§ **Description of the task**
The word to find is "order". State how many lines below contain it, giving only the number.

§ **Data for the task**
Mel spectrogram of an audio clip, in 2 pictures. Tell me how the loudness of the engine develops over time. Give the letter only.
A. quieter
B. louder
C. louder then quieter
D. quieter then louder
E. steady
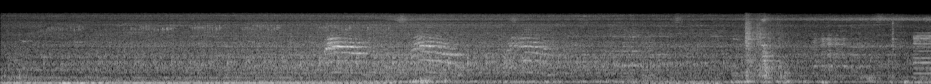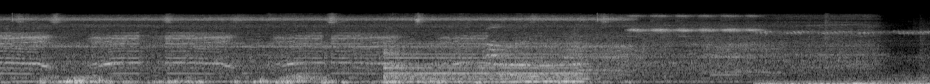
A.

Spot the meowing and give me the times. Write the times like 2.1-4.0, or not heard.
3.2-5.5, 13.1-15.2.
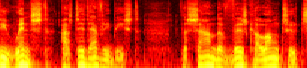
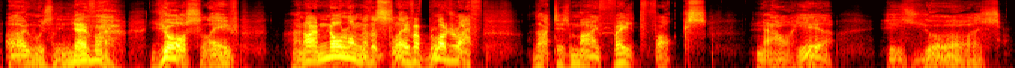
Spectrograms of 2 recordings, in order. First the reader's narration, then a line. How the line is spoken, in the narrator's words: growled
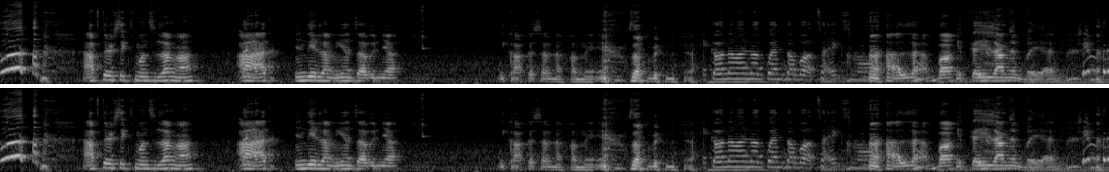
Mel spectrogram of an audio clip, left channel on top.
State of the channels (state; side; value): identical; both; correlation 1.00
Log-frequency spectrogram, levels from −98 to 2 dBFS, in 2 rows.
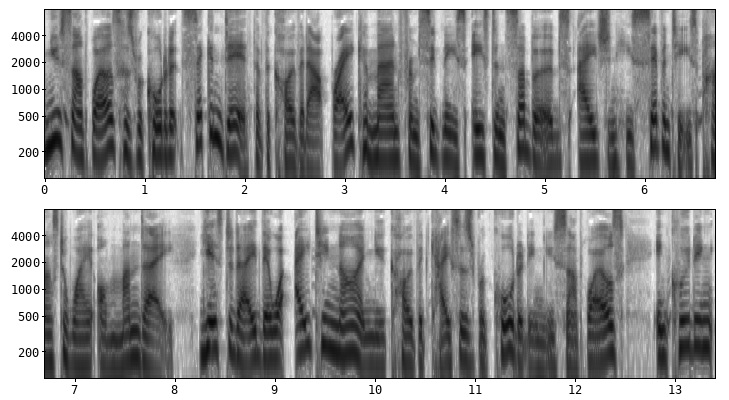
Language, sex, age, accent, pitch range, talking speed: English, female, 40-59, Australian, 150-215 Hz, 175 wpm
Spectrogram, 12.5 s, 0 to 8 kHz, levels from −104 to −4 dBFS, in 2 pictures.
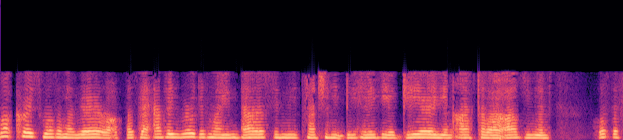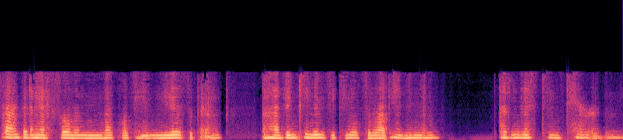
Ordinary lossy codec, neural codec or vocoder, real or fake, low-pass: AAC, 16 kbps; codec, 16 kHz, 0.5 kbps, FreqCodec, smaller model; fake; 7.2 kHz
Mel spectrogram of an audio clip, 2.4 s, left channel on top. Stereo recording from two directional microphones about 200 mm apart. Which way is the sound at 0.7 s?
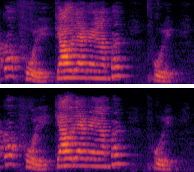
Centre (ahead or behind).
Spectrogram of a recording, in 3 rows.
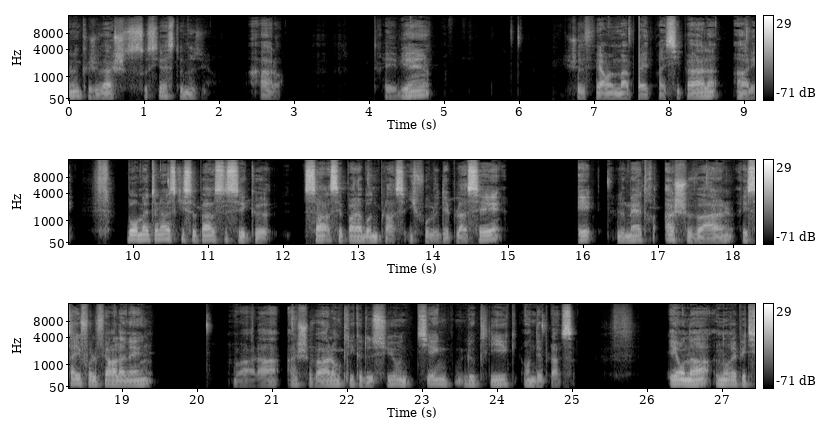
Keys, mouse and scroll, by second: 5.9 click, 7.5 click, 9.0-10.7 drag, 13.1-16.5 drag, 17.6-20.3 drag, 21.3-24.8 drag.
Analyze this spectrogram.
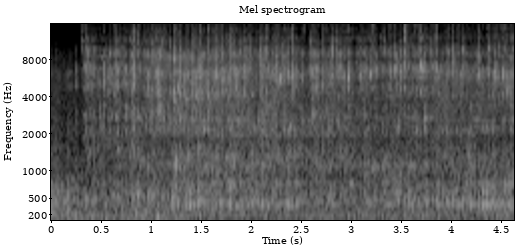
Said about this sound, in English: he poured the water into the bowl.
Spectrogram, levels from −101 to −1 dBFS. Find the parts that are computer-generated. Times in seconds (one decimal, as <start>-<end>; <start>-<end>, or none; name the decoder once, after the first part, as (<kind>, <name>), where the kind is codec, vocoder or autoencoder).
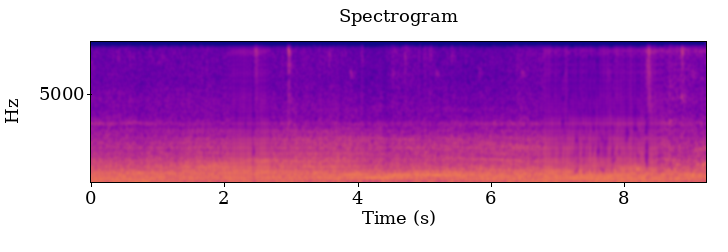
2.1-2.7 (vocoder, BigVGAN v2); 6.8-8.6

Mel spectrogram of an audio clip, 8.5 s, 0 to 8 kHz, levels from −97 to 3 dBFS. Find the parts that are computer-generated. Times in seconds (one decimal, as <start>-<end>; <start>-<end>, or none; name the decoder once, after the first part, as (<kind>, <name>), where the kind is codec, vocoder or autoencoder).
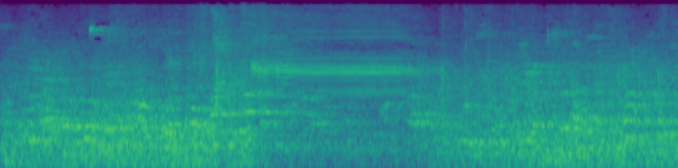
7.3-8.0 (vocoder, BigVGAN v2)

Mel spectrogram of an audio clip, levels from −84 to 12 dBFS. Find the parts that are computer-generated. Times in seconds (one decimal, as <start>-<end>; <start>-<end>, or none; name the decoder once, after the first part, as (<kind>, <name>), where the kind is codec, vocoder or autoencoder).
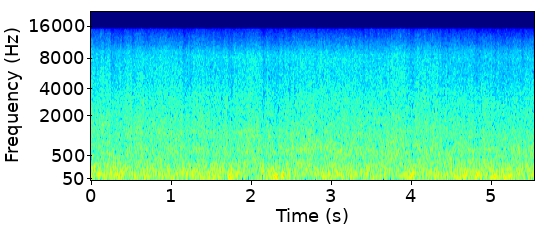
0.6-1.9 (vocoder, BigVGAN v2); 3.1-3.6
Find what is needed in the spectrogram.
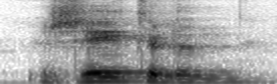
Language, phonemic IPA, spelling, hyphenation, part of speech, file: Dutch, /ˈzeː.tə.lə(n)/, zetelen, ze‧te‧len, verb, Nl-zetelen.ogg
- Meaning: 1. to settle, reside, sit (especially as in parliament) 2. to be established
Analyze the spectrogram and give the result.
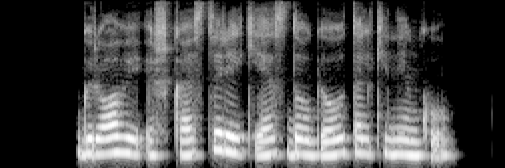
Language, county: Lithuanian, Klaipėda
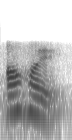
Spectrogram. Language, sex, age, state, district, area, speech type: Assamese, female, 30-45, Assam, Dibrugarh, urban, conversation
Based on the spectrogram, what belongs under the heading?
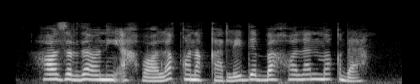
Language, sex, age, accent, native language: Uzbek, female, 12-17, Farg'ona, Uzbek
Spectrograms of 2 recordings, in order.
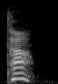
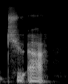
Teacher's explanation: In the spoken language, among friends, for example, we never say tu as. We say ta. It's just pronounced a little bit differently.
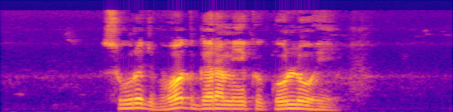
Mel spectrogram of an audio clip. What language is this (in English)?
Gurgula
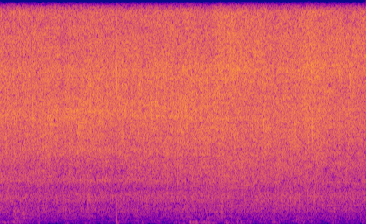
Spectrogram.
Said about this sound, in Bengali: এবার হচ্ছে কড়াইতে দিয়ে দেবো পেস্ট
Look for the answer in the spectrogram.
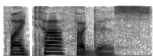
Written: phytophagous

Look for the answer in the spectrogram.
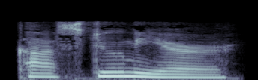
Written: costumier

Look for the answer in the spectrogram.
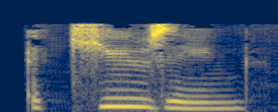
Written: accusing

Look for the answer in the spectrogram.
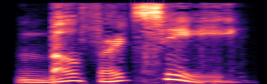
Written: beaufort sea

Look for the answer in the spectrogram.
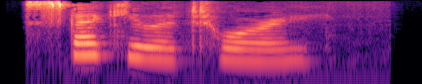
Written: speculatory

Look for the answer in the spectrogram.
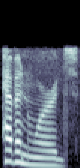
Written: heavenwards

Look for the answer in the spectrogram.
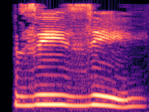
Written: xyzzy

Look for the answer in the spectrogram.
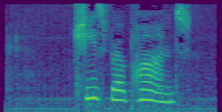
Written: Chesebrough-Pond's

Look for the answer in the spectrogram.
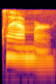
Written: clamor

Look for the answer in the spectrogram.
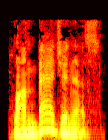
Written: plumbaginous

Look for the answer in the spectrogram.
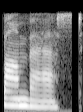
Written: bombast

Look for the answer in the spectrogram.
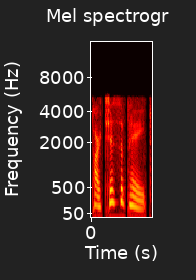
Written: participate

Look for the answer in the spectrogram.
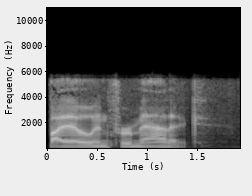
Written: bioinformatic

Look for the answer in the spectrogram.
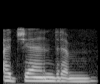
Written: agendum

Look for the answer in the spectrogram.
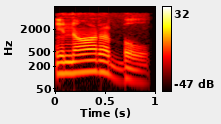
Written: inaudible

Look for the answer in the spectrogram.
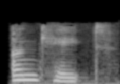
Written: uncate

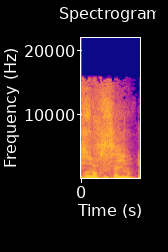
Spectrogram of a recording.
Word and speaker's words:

§ **Written solution**
2